### What this task involves
Copying each record below exactly is the whole task.

Stored data entries:
######
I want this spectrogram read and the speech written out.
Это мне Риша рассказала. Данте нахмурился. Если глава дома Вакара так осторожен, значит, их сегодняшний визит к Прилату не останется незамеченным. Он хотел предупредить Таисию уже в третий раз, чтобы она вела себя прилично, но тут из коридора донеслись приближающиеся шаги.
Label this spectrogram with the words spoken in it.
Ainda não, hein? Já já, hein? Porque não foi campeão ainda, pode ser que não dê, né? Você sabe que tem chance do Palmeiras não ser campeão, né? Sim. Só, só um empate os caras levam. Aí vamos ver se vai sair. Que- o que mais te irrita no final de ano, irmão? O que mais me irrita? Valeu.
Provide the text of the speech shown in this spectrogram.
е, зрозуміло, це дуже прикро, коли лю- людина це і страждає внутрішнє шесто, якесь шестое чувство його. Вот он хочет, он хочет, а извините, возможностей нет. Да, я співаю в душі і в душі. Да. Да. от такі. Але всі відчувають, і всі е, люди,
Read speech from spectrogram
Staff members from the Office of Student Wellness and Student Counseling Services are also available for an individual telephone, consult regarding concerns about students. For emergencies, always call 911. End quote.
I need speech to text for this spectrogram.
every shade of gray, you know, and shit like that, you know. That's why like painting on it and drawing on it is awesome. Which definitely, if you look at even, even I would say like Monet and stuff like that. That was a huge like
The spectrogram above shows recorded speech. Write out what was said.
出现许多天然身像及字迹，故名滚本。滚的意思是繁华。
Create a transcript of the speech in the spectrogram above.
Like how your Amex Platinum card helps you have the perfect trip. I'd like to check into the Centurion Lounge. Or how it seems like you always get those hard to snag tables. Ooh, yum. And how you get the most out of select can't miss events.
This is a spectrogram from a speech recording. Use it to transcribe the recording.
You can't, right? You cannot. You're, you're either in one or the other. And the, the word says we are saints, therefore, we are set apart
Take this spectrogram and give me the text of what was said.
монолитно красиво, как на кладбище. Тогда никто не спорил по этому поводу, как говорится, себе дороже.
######
### Expected answer
I want this spectrogram read and the speech written out.
Это мне Риша рассказала. Данте нахмурился. Если глава дома Вакара так осторожен, значит, их сегодняшний визит к Прилату не останется незамеченным. Он хотел предупредить Таисию уже в третий раз, чтобы она вела себя прилично, но тут из коридора донеслись приближающиеся шаги.
Label this spectrogram with the words spoken in it.
Ainda não, hein? Já já, hein? Porque não foi campeão ainda, pode ser que não dê, né? Você sabe que tem chance do Palmeiras não ser campeão, né? Sim. Só, só um empate os caras levam. Aí vamos ver se vai sair. Que- o que mais te irrita no final de ano, irmão? O que mais me irrita? Valeu.
Provide the text of the speech shown in this spectrogram.
е, зрозуміло, це дуже прикро, коли лю- людина це і страждає внутрішнє шесто, якесь шестое чувство його. Вот он хочет, он хочет, а извините, возможностей нет. Да, я співаю в душі і в душі. Да. Да. от такі. Але всі відчувають, і всі е, люди,
Read speech from spectrogram
Staff members from the Office of Student Wellness and Student Counseling Services are also available for an individual telephone, consult regarding concerns about students. For emergencies, always call 911. End quote.
I need speech to text for this spectrogram.
every shade of gray, you know, and shit like that, you know. That's why like painting on it and drawing on it is awesome. Which definitely, if you look at even, even I would say like Monet and stuff like that. That was a huge like
The spectrogram above shows recorded speech. Write out what was said.
出现许多天然身像及字迹，故名滚本。滚的意思是繁华。
Create a transcript of the speech in the spectrogram above.
Like how your Amex Platinum card helps you have the perfect trip. I'd like to check into the Centurion Lounge. Or how it seems like you always get those hard to snag tables. Ooh, yum. And how you get the most out of select can't miss events.
This is a spectrogram from a speech recording. Use it to transcribe the recording.
You can't, right? You cannot. You're, you're either in one or the other. And the, the word says we are saints, therefore, we are set apart
Take this spectrogram and give me the text of what was said.
монолитно красиво, как на кладбище. Тогда никто не спорил по этому поводу, как говорится, себе дороже.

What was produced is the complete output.